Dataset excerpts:
= Beginning of Section =

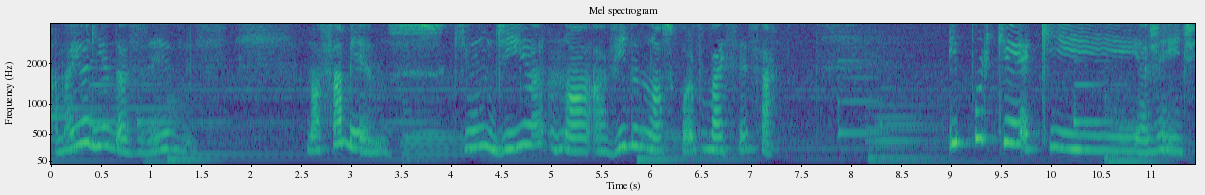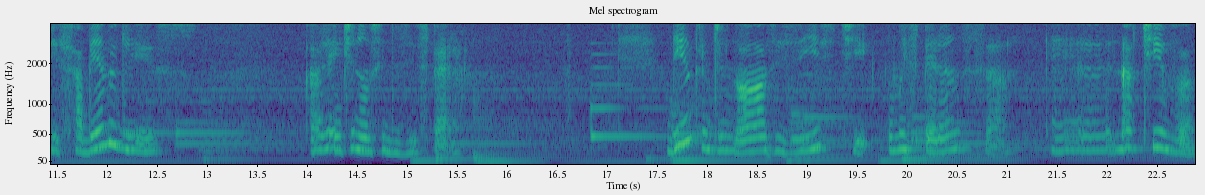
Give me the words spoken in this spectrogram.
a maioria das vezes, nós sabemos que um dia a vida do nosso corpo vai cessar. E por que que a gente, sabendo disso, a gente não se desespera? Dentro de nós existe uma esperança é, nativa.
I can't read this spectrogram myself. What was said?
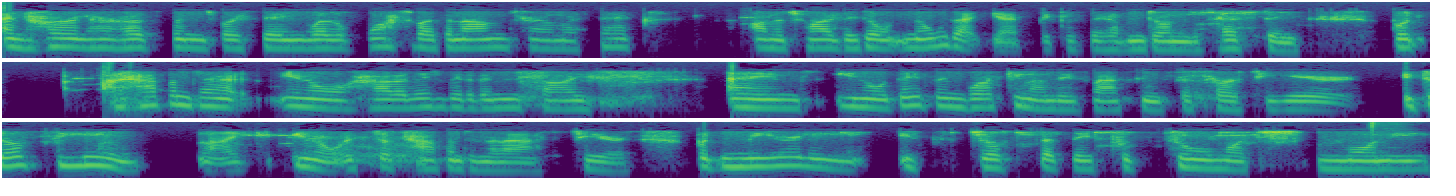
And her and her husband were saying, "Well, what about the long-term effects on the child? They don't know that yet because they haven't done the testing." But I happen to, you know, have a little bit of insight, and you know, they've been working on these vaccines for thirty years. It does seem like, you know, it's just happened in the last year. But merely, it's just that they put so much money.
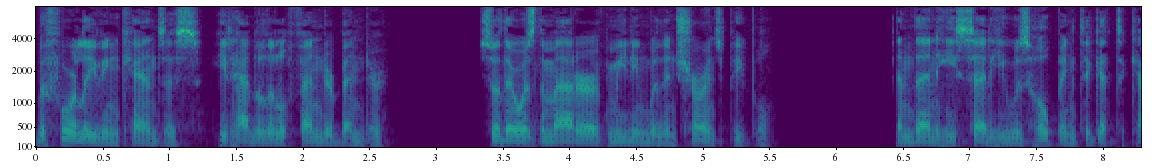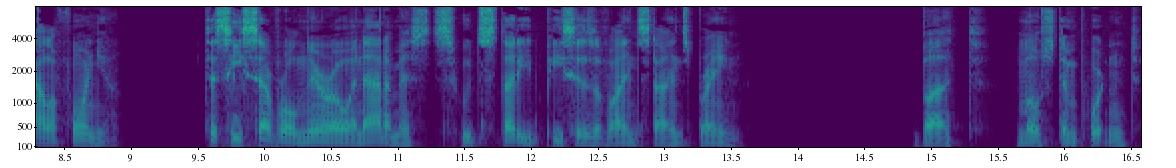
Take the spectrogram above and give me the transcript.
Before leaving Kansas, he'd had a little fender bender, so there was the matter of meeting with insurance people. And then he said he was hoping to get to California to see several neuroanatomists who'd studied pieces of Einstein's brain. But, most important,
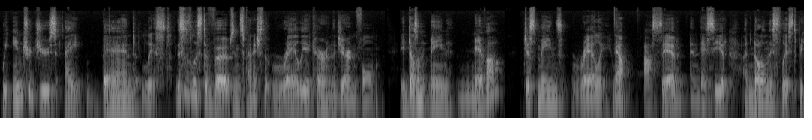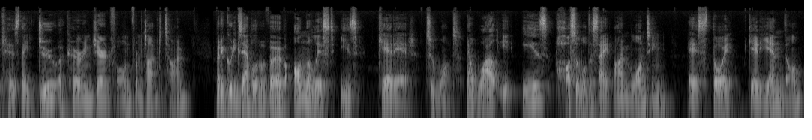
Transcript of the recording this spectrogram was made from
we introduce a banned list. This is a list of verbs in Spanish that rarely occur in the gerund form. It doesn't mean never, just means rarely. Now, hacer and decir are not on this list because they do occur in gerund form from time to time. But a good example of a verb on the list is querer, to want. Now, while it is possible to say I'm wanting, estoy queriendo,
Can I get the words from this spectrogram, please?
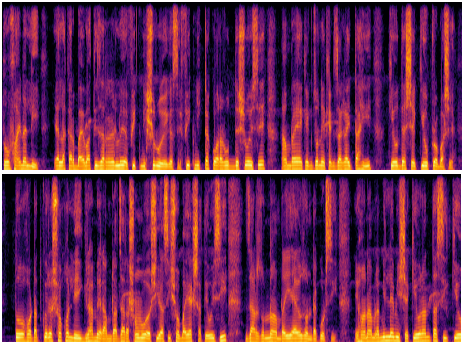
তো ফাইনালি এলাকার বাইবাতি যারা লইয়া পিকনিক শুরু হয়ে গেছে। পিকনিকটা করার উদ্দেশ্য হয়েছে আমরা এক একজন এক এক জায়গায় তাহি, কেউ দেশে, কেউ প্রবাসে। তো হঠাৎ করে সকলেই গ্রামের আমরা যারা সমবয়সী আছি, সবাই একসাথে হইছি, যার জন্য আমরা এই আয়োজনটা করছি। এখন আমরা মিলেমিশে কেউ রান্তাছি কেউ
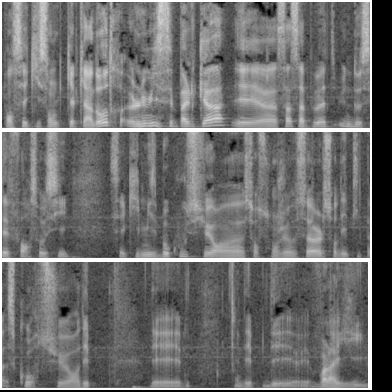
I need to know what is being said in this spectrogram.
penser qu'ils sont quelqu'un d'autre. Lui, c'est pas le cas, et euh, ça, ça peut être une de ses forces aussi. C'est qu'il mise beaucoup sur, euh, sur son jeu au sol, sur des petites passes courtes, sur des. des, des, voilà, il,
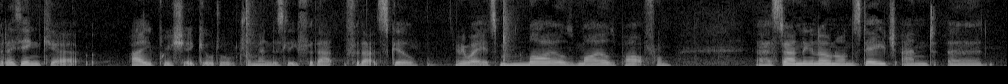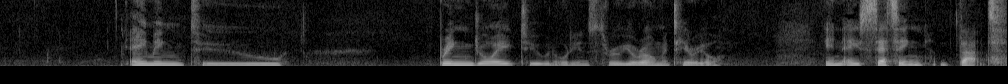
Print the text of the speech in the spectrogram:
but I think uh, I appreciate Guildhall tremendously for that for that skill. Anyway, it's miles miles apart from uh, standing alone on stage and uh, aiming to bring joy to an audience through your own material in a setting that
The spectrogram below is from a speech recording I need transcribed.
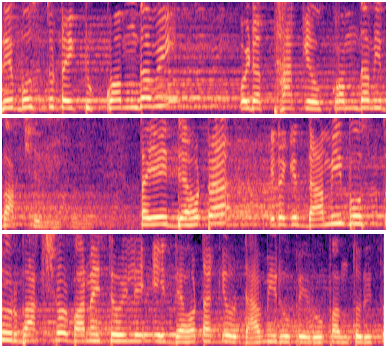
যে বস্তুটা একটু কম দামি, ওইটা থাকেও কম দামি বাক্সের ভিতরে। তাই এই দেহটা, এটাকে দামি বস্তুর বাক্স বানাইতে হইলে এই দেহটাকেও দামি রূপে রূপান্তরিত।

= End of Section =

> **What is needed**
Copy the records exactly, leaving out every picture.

> **Solution to the problem**
Give me the words spoken in this spectrogram.
a maioria das vezes, nós sabemos que um dia a vida do nosso corpo vai cessar. E por que que a gente, sabendo disso, a gente não se desespera? Dentro de nós existe uma esperança é, nativa.
I can't read this spectrogram myself. What was said?
And her and her husband were saying, "Well, what about the long-term effects on the child? They don't know that yet because they haven't done the testing." But I happen to, you know, have a little bit of insight, and you know, they've been working on these vaccines for thirty years. It does seem like, you know, it's just happened in the last year. But merely, it's just that they put so much money.
Take the spectrogram above and give me the transcript.
Before leaving Kansas, he'd had a little fender bender, so there was the matter of meeting with insurance people. And then he said he was hoping to get to California to see several neuroanatomists who'd studied pieces of Einstein's brain. But, most important,
Transcript of the recording this spectrogram was made from
we introduce a banned list. This is a list of verbs in Spanish that rarely occur in the gerund form. It doesn't mean never, just means rarely. Now, hacer and decir are not on this list because they do occur in gerund form from time to time. But a good example of a verb on the list is querer, to want. Now, while it is possible to say I'm wanting, estoy queriendo,
Can I get the words from this spectrogram, please?
তো ফাইনালি এলাকার বাইবাতি যারা লইয়া পিকনিক শুরু হয়ে গেছে। পিকনিকটা করার উদ্দেশ্য হয়েছে আমরা এক একজন এক এক জায়গায় তাহি, কেউ দেশে, কেউ প্রবাসে। তো হঠাৎ করে সকলেই গ্রামের আমরা যারা সমবয়সী আছি, সবাই একসাথে হইছি, যার জন্য আমরা এই আয়োজনটা করছি। এখন আমরা মিলেমিশে কেউ রান্তাছি কেউ
I need to know what is being said in this spectrogram.
penser qu'ils sont quelqu'un d'autre. Lui, c'est pas le cas, et euh, ça, ça peut être une de ses forces aussi. C'est qu'il mise beaucoup sur, euh, sur son jeu au sol, sur des petites passes courtes, sur des. des, des, voilà, il,
Print the text of the speech in the spectrogram:
but I think uh, I appreciate Guildhall tremendously for that for that skill. Anyway, it's miles miles apart from uh, standing alone on stage and uh, aiming to bring joy to an audience through your own material in a setting that
The spectrogram below is from a speech recording I need transcribed.
যে বস্তুটা একটু কম দামি, ওইটা থাকেও কম দামি বাক্সের ভিতরে। তাই এই দেহটা, এটাকে দামি বস্তুর বাক্স বানাইতে হইলে এই দেহটাকেও দামি রূপে রূপান্তরিত।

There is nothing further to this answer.